History of the Burke Estate
What We Know
The stream and (now dry) pond is shown on maps from the 1800's
Although most well known in the village as being the home of Billie Burke, the area was home to non-native settlers for hundreds of years. The stream passing near route 9 is seen documented on maps as far back as the 1800's.
Prior to European settlement, Hastings was located in Weckquaesgeek tribal lands. Members of the tribe would gather in the summer in the ravine now located beneath the Warburton bridge, where the Burke estate stream and the brook from Hillside woods merged and flowed out into the Hudson River. Arrowheads and other artifacts indicating fishing have been discovered at that location.

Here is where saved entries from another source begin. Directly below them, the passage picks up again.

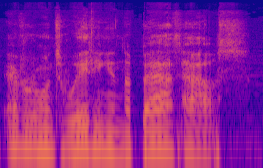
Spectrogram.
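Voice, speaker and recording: A man's voice: on the high side, normal speed, warm tone, soft background music, close to an everyday voice. A man playing a casual, impatient young male student in an amateur game dub. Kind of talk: amateur fully voiced game playthrough.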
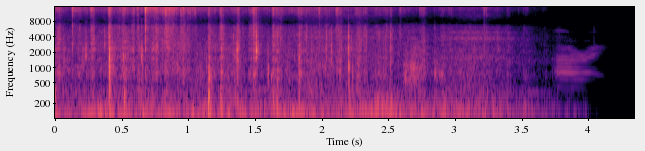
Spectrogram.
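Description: Hoofbeats of a Hanoverian gelding moving on sand-and-gravel arena footing: irregular knocks and clicks over a low rumble, fading out near the end.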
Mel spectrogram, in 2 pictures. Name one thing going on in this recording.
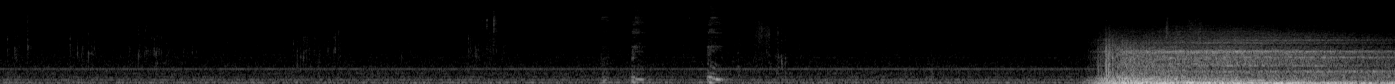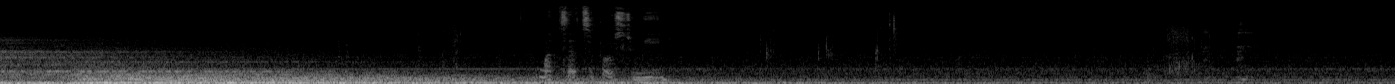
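A young woman speaks quietly close to a microphone.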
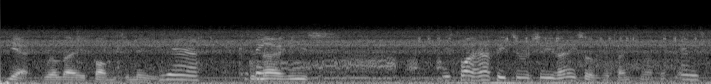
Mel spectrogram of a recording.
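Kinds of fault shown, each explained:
Low bit depth without dither: the audio was likely reduced to 8 bits by plain rounding with no dither, so the rounding error follows the signal instead of spreading as even noise. That error sits roughly 30 dB below the signal throughout, heard as graininess or hiss.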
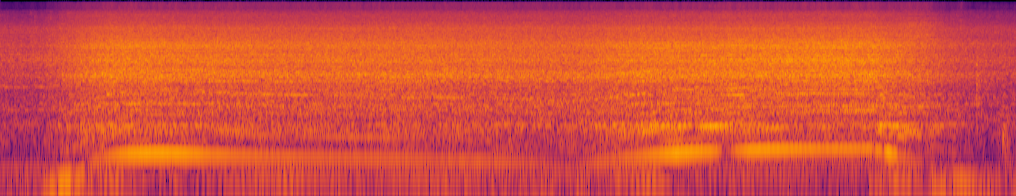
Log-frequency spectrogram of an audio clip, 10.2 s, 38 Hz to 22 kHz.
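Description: A GMC Acadia engine with a P0017 code and an erratic crankshaft sensor idles, then revs up twice under throttle. Each rev is a loud, close rise in pitch that settles back down.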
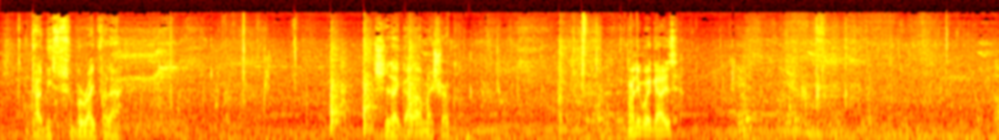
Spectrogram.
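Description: A man chews and munches fruit noisily.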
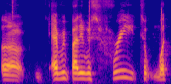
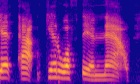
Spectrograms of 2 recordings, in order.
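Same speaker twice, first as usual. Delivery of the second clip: angry put-on voice. Retelling what someone said during the show: imitating someone mad. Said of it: "because Tony was mad".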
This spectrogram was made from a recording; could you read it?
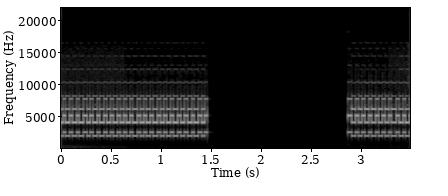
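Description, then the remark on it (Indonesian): A telephone rings with a bright electronic trill in a music studio, sounding in two bursts separated by a pause of silence, loud. “Adik-adik, mohon maaf, kakak harus menerima telepon.”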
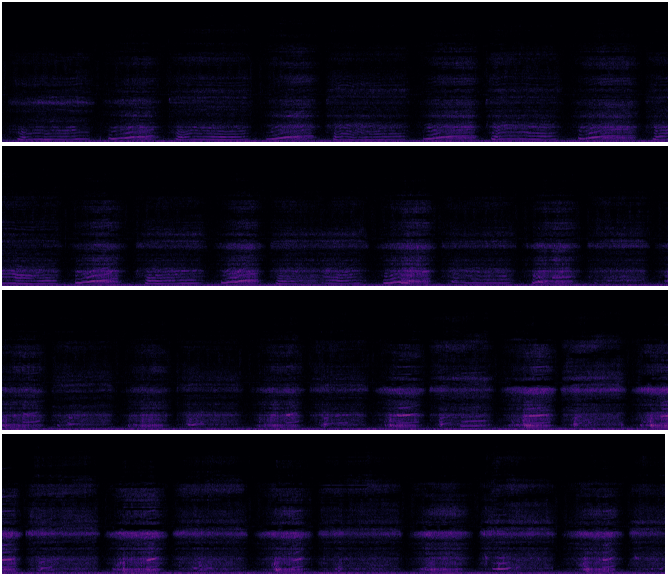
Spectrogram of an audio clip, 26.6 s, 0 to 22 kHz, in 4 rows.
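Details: Child with croup: high, harsh, musical inspiratory stridor on each breath, about 44 breaths a minute.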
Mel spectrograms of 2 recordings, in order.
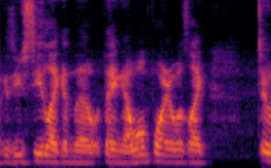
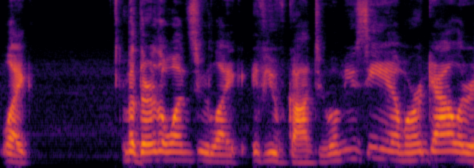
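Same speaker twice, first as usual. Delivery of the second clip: normal talking voice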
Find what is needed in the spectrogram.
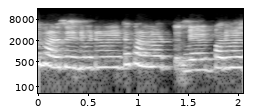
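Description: A high voice speaking in drawn-out, sing-song tones, holding long level notes with short breaks between phrases.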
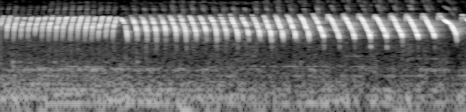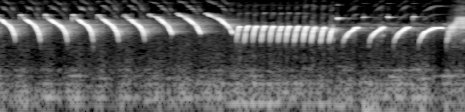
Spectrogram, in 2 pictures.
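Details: Belgian canary singing as training for non-singing canaries: a long fast trill of high notes slowing gradually into spaced descending sweeps, then a lower rapid trill and a few final sweeps.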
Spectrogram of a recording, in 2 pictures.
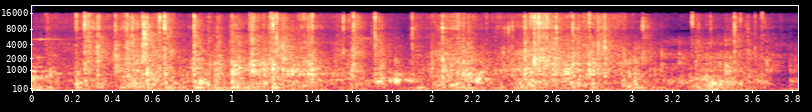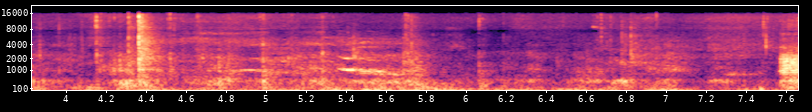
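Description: People chewing crunchy peanut butter biscuits: dense, crackly crunching that thins out and grows fainter after about four seconds.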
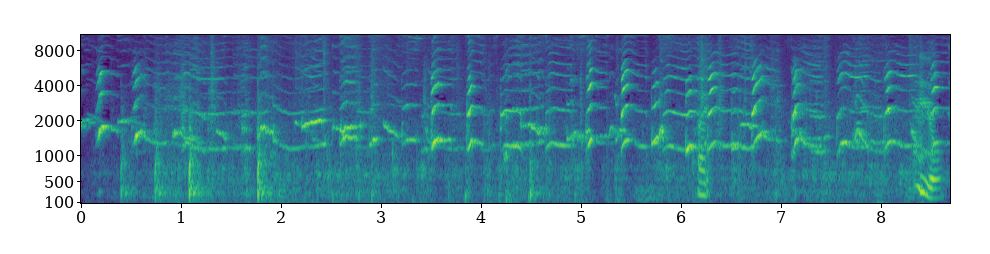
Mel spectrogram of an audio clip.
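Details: Eight Miniature Schnauzer puppies about 40 days old, indoors during weaning after their mother has scolded them; overlapping high, wavering whines and yelps from several pups, each bending up then down, packed densely throughout.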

That waterway still exists in the form of a private ornamental lake located on the property of the Newington Cropsey Foundation, with the outflow directed via a concrete pipe and covered over in asphalt to form the metro north commuter lot.
Then and Now
Pond and Bridge from the early 1900's. Broadway is visible on the left.
With the collapse of the retaining dam, the pond has since drained, the stone rim can still be seen as a clue of where the pond sat.
Aerial view of Estate after Burkely Crest was demolished
Burke Estate playing fields today
The stone gate on Broadway led to a main drive.
The metal gate which marks this spot has since fallen victim to invasive vines, though the drive still exists as a natural path.
A winding road wound from Farragut through the natural settings of the property.
The road remains as a path used by pedestrians to cross between Farragut and Broadway.
The Burke Garage
Billie Burke was an avid driver and car collector
The School District stores maintenance vehicles in the garage
Survey from 1912 - showing the stream is named "Factory Brook". The pond can be seen on the lower right of the image.
USGS survey from today, the only feature of note being the blue crosshatched 'wetland' markers.
Burkley Crest - Billie Burke's Estate
Kirkman House that Billie Burke purchased
Kirkman House transformed into Burkeley Crest by Billie Burke
Traces of this driveway still exist, including stone edgings and ornamental plants
This house replaced Burkeley Crest in the 1940's - it had a distinctive blue tile roof and was occupied by the Hastings Center
Memories of the Burke
"There were peepers there, as well as cattails when we first moved to Burnside in mid 90's. The peepers were wiped out by the West Nile mosquito preventative that was added to the storm drains.
When we first moved in there was a lot of first generation tree growth around the ruins of the pool and house. A few barely getting by older trees that had once been along the drive to the house. Invasive vines already moving in.
Always great bird life!"
"When I moved to Hastings in 1997 the Burke Estate was a really rich ecosystem with great insect biodiversity. However, invasive plants were already present and, for a variety of reasons, in less than two decades became the dominant flora. "